David L. and Laurie Bierer v. Commissioner., United States Tax Court - Memorandum Decision, T.C. Memo. 1991-199, Docket No. 19578-89., Filed May 9, 1991
David L. and Laurie Bierer v. Commissioner.
United States Tax Court - Memorandum Decision
T.C. Memo. 1991-199
Docket No. 19578-89.
Filed May 9, 1991.
David L. Bierer, pro se. Stephen S. Ash, for the respondent.
DINAN, Special Trial Judge: This case was heard pursuant to the provisions of section 7443A(b) and Rules 180, 181, and 182. 1
1 All section references are to the Internal Revenue Code as amended and in effect for the taxable years in issue. All Rule references are to the Tax Court Rules of Practice and Procedure.
Respondent determined deficiencies in petitioner's Federal income taxes and additions to tax as follows:
* 50% of the interest due on $4,094
** 50% of the interest due on $2,071
2 Sections 6653(a)(1) and (2) have been redesignated for taxable year 1986 as section 6653(a)(1)(A) and (B), respectively. Tax Reform Act of 1986, Pub. L. 99-514, sec. 1503(a), 100 Stat. 2742.
The issues presented for decision are: (1) Whether petitioners are entitled to deduct certain employee business expenses for the 1985 and 1986 taxable years; (2) whether petitioners are entitled to deduct contributions to the Truth Fellowship, Inc. for the 1985 and 1986 taxable years; (3) whether petitioners are entitled to deduct certain claimed miscellaneous itemized expenses for the taxable years 1985 and 1986; and (4) whether petitioners are liable for additions to tax under section 6653(a)(1) and 6653(a)(2) for the years in issue.
Some of the facts have been stipulated. The stipulations of fact and accompanying exhibits are incorporated by this reference. Petitioners resided in Tucson, Arizona, at the time they filed their petition.
When this case was called for trial at Phoenix, Arizona, David L. Bierer (petitioner) submitted a 215-page document entitled " The Spirit Of Liberty, The Constitution And The -I.R.S.- Concerning Jurisdiction " (the Liberty document). The Liberty document consisted of nine exhibits which are as follows: (1) The Deity≈Jurisdiction; (2) Constructive Notice to the IRS; (3) Unconstitutional Practice of the Private Interest Group≈the Federal Reserve; (4) Declaration of Sovereignty and the Jurisdiction of Truth; (5) United States Jurisdiction; (6) Positive Law≈Tax Code Not Positive Law; (7) From John Swift Society Work on National vs. Federal Concepts of Law and the Federal Fraud; (8) A Document Explaining Legal vs. Illegal Taxation; and (9) The Forgotten Ninth Amendment by Bennett B. Patterson≈the Decision is for the Individual if the Power is Not Clearly Defined by the Constitutional Governments.
Aside from submitting the Liberty document, petitioner refused to discuss or present evidence concerning the issues to be decided by the Court.
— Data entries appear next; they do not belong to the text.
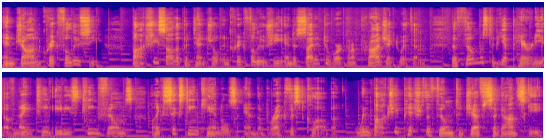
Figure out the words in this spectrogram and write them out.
and John Kricfalusi, Bakshi saw the potential in Kricfalusi and decided to work on a project with him. The film was to be a parody of 1980s teen films like 16 Candles and The Breakfast Club. When Bakshi pitched the film to Jeff Sagansky,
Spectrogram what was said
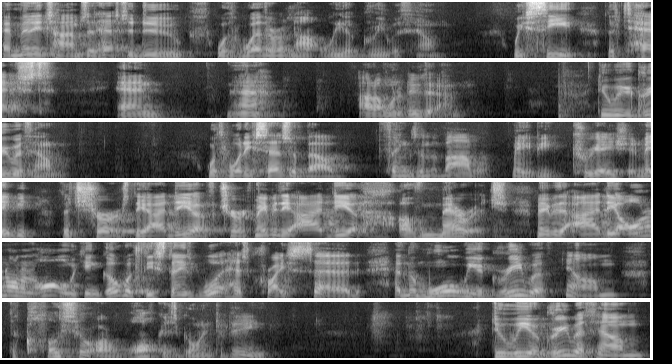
And many times it has to do with whether or not we agree with Him. We see the text and, nah, I don't want to do that. Do we agree with Him? With what he says about things in the Bible. Maybe creation, maybe the church, the idea of church, maybe the idea of marriage, maybe the idea on and on and on. We can go with these things. What has Christ said? And the more we agree with him, the closer our walk is going to be. Do we agree with him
The Court invited petitioner six times to explain or submit evidence to support the claimed deductions for 1985 and 1986. Petitioner instead repeatedly objected to the Internal Revenue Service's authority or jurisdiction, citing as his authority the Liberty document.
The determination of respondent, as contained in his statutory notice of deficiency, is presumed to be correct. Petitioner bears the burden of proving that respondent erred in his determination. New Colonial Ice Co. v. Helvering [4 USTC ╤ 1291], 292 U.S. 435, 440 (1934); Welch v. Helvering [3 USTC ╤ 1164], 290 U.S. 111, 115 (1933); Rule 142(a).
Petitioner's arguments in Court at the trial of this case served no useful purpose. He did not introduce any evidence to dispute respondent's determination. Petitioner had no intention of addressing the substantive issues before the Court for trial. Moreover, petitioner resisted every effort made by the Court to encourage him to address these issues.
In sum, petitioner has failed to carry his burden of proof that respondent's determinations as to the disputed items and additions to tax are incorrect. Accordingly, respondent's determinations are sustained.
It is apparent that petitioner brought this action purely for purposes of delay. His arguments before this Court were patently frivolous. Section 6673 provides that the Tax Court may require the taxpayer to pay to the United States a penalty not in excess of $25,000 where it appears that the taxpayer's position in the proceedings is frivolous, groundless, or instituted primarily for delay. Section 6673(a), as amended by section 7731 of the Omnibus Reconciliation Act of 1989, Pub. L. 101-239, 103 Stat. 2106, 2400. The Court concludes that the provisions of section 6673 are applicable to this case. Accordingly, we hold that petitioner is required to pay to the United States a penalty in the amount of $3,000.
Decision will be entered for the respondent.